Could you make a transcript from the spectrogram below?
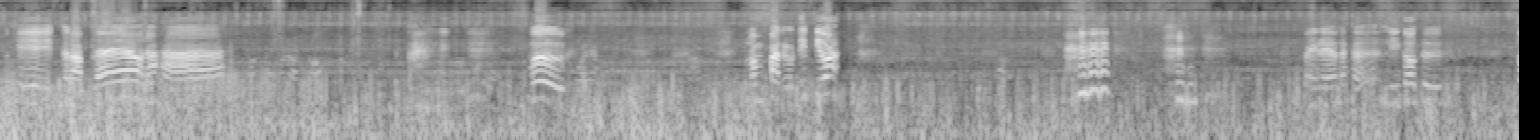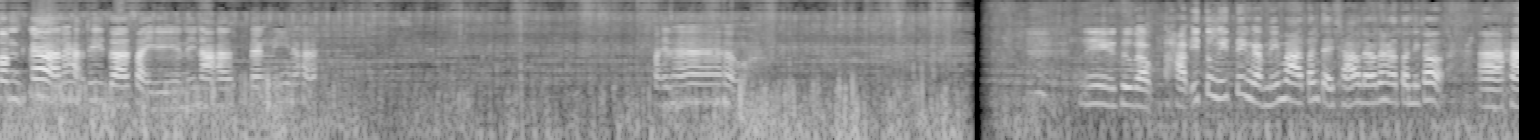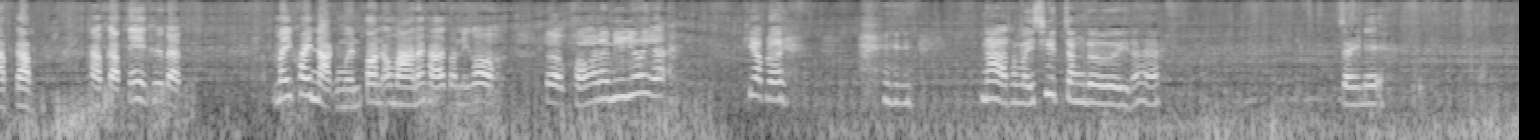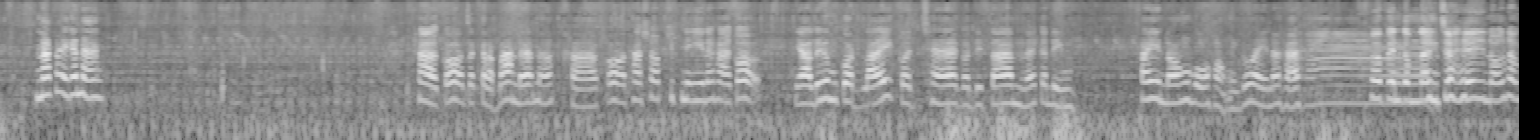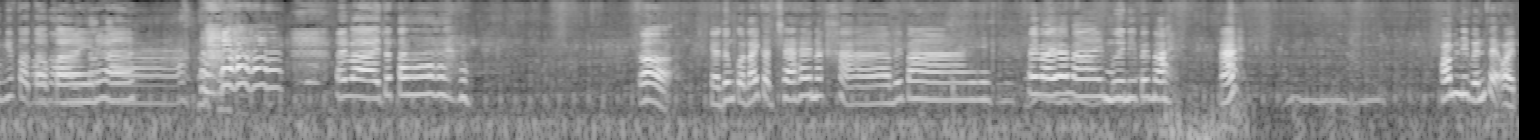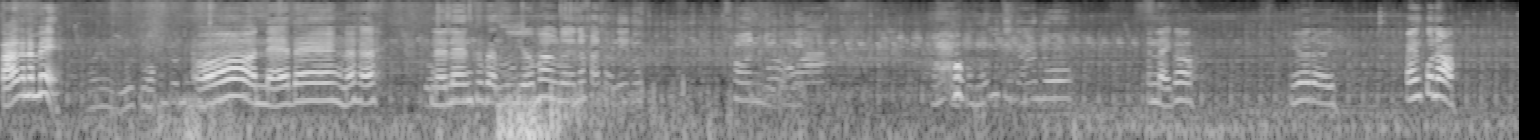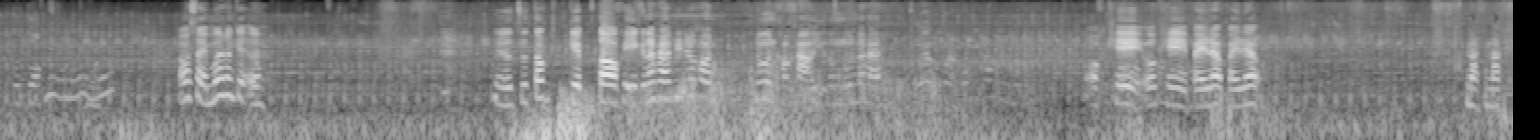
โอเคกลับแล้วนะคะ มือลำปัดเอดิบดิวอะไปแล้วนะคะนี่ก็คือต้นกล้านะคะที่จะใส่ในนาแปลงนี้นะคะ ไปแล้ว นี่คือแบบหาบอิตุ้งอิติ้งแบบนี้มาตั้งแต่เช้าแล้วนะคะ ตอนนี้ก็หาบกับหาบกับนี่คือแบบ ไม่ค่อยหนักเหมือนตอนเอามานะคะ ตอนนี้ก็แบบของอะไรมีเยอะแยะเพียบเลย หน้าทำไมชีดจังเลยนะคะ ใจเนะนักอะไรกันนะค่ะก็จะกลับบ้านแล้วนะคะ ก็ถ้าชอบคลิปนี้นะคะ ก็อย่าลืมกดไลค์กดแชร์กดติดตามและกระดิ่งให้น้องโบหองด้วยนะคะ เพื่อเป็นกำลังใจให้น้องทำคลิปต่อๆไปนะคะ บายบายตาตา ก็อย่าลืมกดไลค์กดแชร์ให้นะคะบ๊ายบายบ๊ายบายบ๊ายบายมือนี้บ๊ายบายฮะพร้อมนี่เป็นใส่อ่อยป้ากันนะแม่อ๋อแหนแดงนะคะแหนแดงคือแบบมีเยอะมากเลยนะคะแถวนี้ดูคอนอยู่ตรงนี้อันไหนก็เยอะเลยแป้งปุ่นอะตัวนี่นะเเอาใส่เมื่อทั้งเกเออเดี๋ยวจะต้องเก็บตอกอีกนะคะพี่ทุกคนนู่นขาวๆอยู่ตรงนู้นนะคะโอเคโอเค ไปแล้วไปแล้ว หนักหนัก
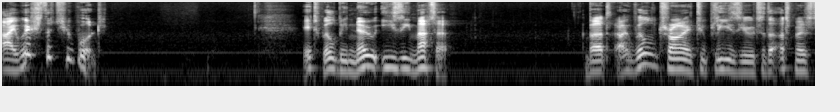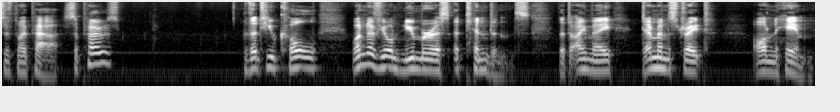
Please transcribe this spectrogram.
I wish that you would it will be no easy matter. But I will try to please you to the utmost of my power. Suppose that you call one of your numerous attendants, that I may demonstrate on him.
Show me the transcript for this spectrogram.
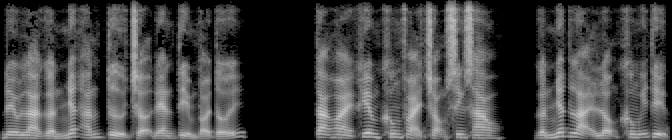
đều là gần nhất hắn từ chợ đen tìm tòi tới. Tạ Hoài Khiêm không phải trọng sinh sao, gần nhất lại lộng không ít thịt,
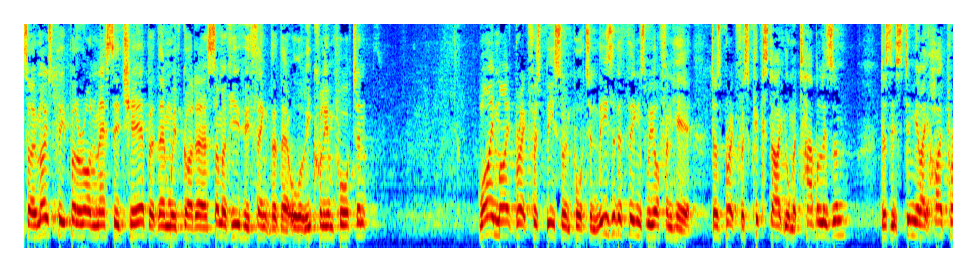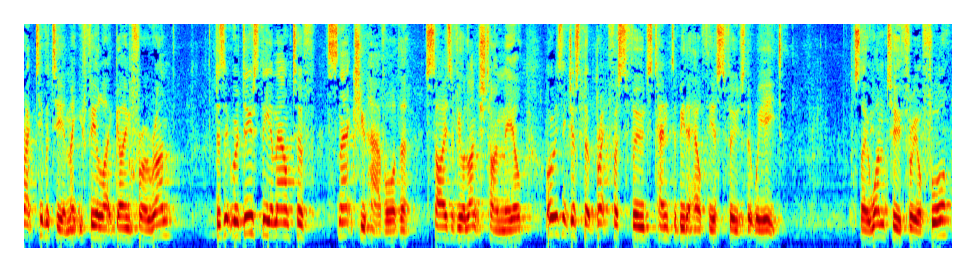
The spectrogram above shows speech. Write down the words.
So most people are on message here, but then we've got uh, some of you who think that they're all equally important. Why might breakfast be so important? These are the things we often hear. Does breakfast kickstart your metabolism? Does it stimulate hyperactivity and make you feel like going for a run? Does it reduce the amount of snacks you have or the size of your lunchtime meal? Or is it just that breakfast foods tend to be the healthiest foods that we eat? So, one, two, three, or four.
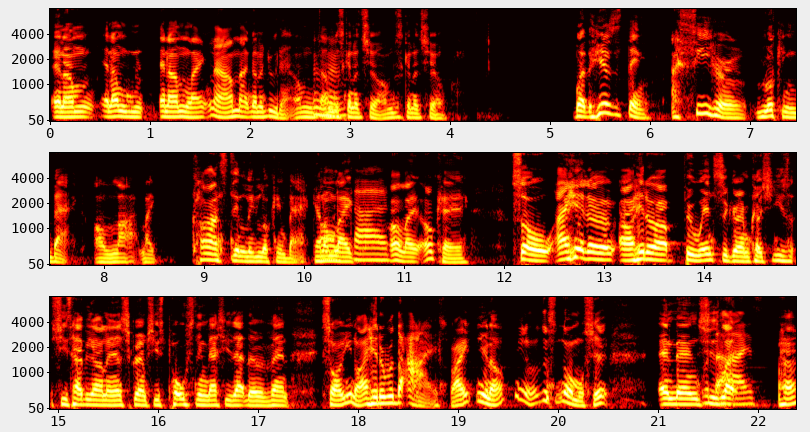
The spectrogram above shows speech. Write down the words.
And I'm and I'm and I'm like, nah, I'm not gonna do that. I'm, I'm just gonna chill. I'm just gonna chill. But here's the thing: I see her looking back a lot, like constantly looking back, and Oh, I'm like, God. oh, like okay. So I hit her, I hit her up through Instagram because she's she's heavy on Instagram. She's posting that she's at the event. So you know, I hit her with the eyes, right? You know, you know, just normal shit. And then she's the like, eyes? huh?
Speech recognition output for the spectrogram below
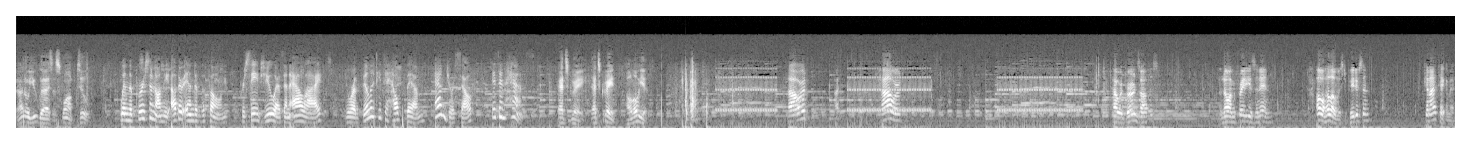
And I know you guys are swamped, too. When the person on the other end of the phone perceives you as an ally, your ability to help them and yourself is enhanced. That's great. That's great. I'll owe you. Howard? I... Howard? Howard Burns' office? No, I'm afraid he isn't in. Oh, hello, Mr. Peterson. Can I take a message?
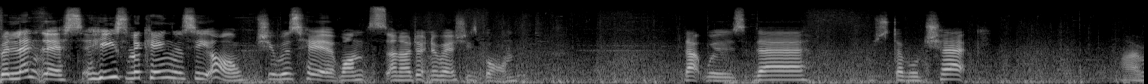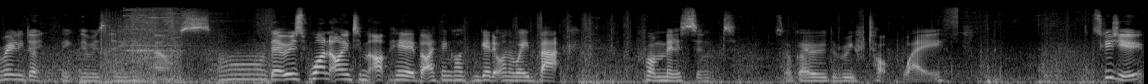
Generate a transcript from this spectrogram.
Relentless. He's looking and see. Oh, she was here once, and I don't know where she's gone. That was there. Just double check. I really don't think there is anything else. Oh, there is one item up here, but I think I can get it on the way back from Millicent. So I'll go the rooftop way. Excuse you.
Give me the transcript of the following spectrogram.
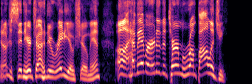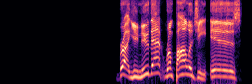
And I'm just sitting here trying to do a radio show, man. Uh, have you ever heard of the term rumpology? Bruh, you knew that? Rumpology is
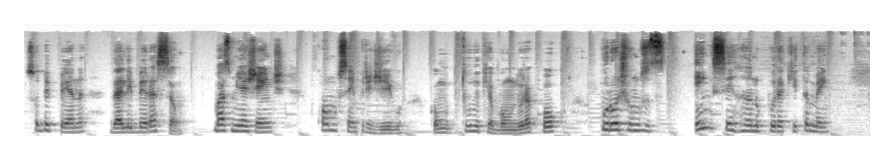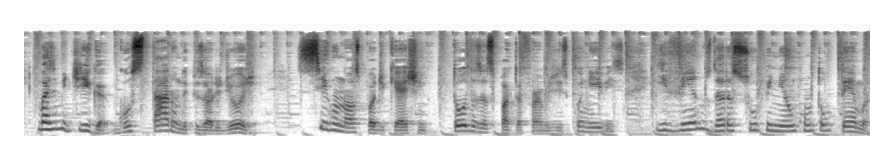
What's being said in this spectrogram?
sob pena da liberação. Mas minha gente, como sempre digo, como tudo que é bom dura pouco, por hoje vamos encerrando por aqui também. Mas me diga, gostaram do episódio de hoje? Siga o nosso podcast em todas as plataformas disponíveis e venha nos dar a sua opinião quanto ao tema,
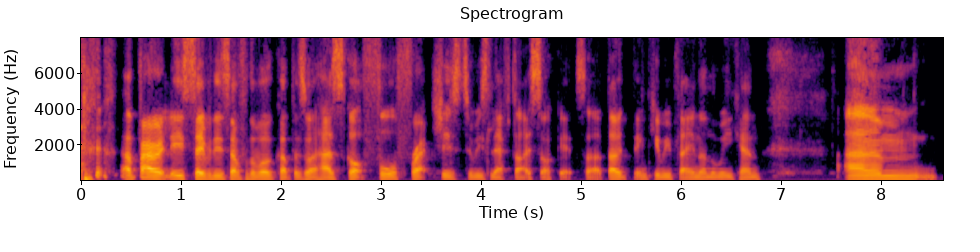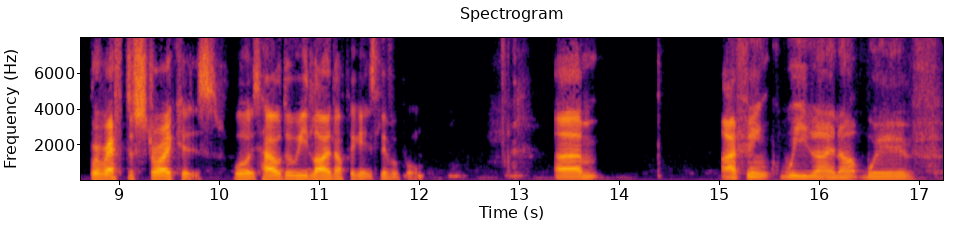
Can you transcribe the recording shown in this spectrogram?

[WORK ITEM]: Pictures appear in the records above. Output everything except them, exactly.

[ANSWER SPACE]:
Could you make a transcript from the spectrogram below?
โอเคกลับแล้วนะคะ มือลำปัดเอดิบดิวอะไปแล้วนะคะนี่ก็คือต้นกล้านะคะที่จะใส่ในนาแปลงนี้นะคะ ไปแล้ว นี่คือแบบหาบอิตุ้งอิติ้งแบบนี้มาตั้งแต่เช้าแล้วนะคะ ตอนนี้ก็หาบกับหาบกับนี่คือแบบ ไม่ค่อยหนักเหมือนตอนเอามานะคะ ตอนนี้ก็แบบของอะไรมีเยอะแยะเพียบเลย หน้าทำไมชีดจังเลยนะคะ ใจเนะนักอะไรกันนะค่ะก็จะกลับบ้านแล้วนะคะ ก็ถ้าชอบคลิปนี้นะคะ ก็อย่าลืมกดไลค์กดแชร์กดติดตามและกระดิ่งให้น้องโบหองด้วยนะคะ เพื่อเป็นกำลังใจให้น้องทำคลิปต่อๆไปนะคะ บายบายตาตา ก็อย่าลืมกดไลค์กดแชร์ให้นะคะบ๊ายบายบ๊ายบายบ๊ายบายมือนี้บ๊ายบายฮะพร้อมนี่เป็นใส่อ่อยป้ากันนะแม่อ๋อแหนแดงนะคะแหนแดงคือแบบมีเยอะมากเลยนะคะแถวนี้ดูคอนอยู่ตรงนี้อันไหนก็เยอะเลยแป้งปุ่นอะตัวนี่นะเเอาใส่เมื่อทั้งเกเออเดี๋ยวจะต้องเก็บตอกอีกนะคะพี่ทุกคนนู่นขาวๆอยู่ตรงนู้นนะคะโอเคโอเค ไปแล้วไปแล้ว หนักหนัก
Please transcribe this spectrogram.
I wish that you would it will be no easy matter. But I will try to please you to the utmost of my power. Suppose that you call one of your numerous attendants, that I may demonstrate on him.
Show me the transcript for this spectrogram.
đều là gần nhất hắn từ chợ đen tìm tòi tới. Tạ Hoài Khiêm không phải trọng sinh sao, gần nhất lại lộng không ít thịt,
The spectrogram above shows speech. Write down the words.
So most people are on message here, but then we've got uh, some of you who think that they're all equally important. Why might breakfast be so important? These are the things we often hear. Does breakfast kickstart your metabolism? Does it stimulate hyperactivity and make you feel like going for a run? Does it reduce the amount of snacks you have or the size of your lunchtime meal? Or is it just that breakfast foods tend to be the healthiest foods that we eat? So, one, two, three, or four.
The spectrogram above shows speech. Write down the words.
And I'm and I'm and I'm like, nah, I'm not gonna do that. I'm, I'm just gonna chill. I'm just gonna chill. But here's the thing: I see her looking back a lot, like constantly looking back, and Oh, I'm like, God. oh, like okay. So I hit her, I hit her up through Instagram because she's she's heavy on Instagram. She's posting that she's at the event. So you know, I hit her with the eyes, right? You know, you know, just normal shit. And then she's the like, eyes? huh?
Speech recognition output for the spectrogram below
And I know you guys are swamped, too. When the person on the other end of the phone perceives you as an ally, your ability to help them and yourself is enhanced. That's great. That's great. I'll owe you. Howard? I... Howard? Howard Burns' office? No, I'm afraid he isn't in. Oh, hello, Mr. Peterson. Can I take a message?
Generate a transcript from this spectrogram.
Relentless. He's looking and see. Oh, she was here once, and I don't know where she's gone. That was there. Just double check. I really don't think there is anything else. Oh, there is one item up here, but I think I can get it on the way back from Millicent. So I'll go the rooftop way. Excuse you.
Give me the transcript of the following spectrogram.
And I'm just sitting here trying to do a radio show, man. Uh, have you ever heard of the term rumpology? Bruh, you knew that? Rumpology is
What's being said in this spectrogram?
sob pena da liberação. Mas minha gente, como sempre digo, como tudo que é bom dura pouco, por hoje vamos encerrando por aqui também. Mas me diga, gostaram do episódio de hoje? Siga o nosso podcast em todas as plataformas disponíveis e venha nos dar a sua opinião quanto ao tema,
Can you transcribe the recording shown in this spectrogram?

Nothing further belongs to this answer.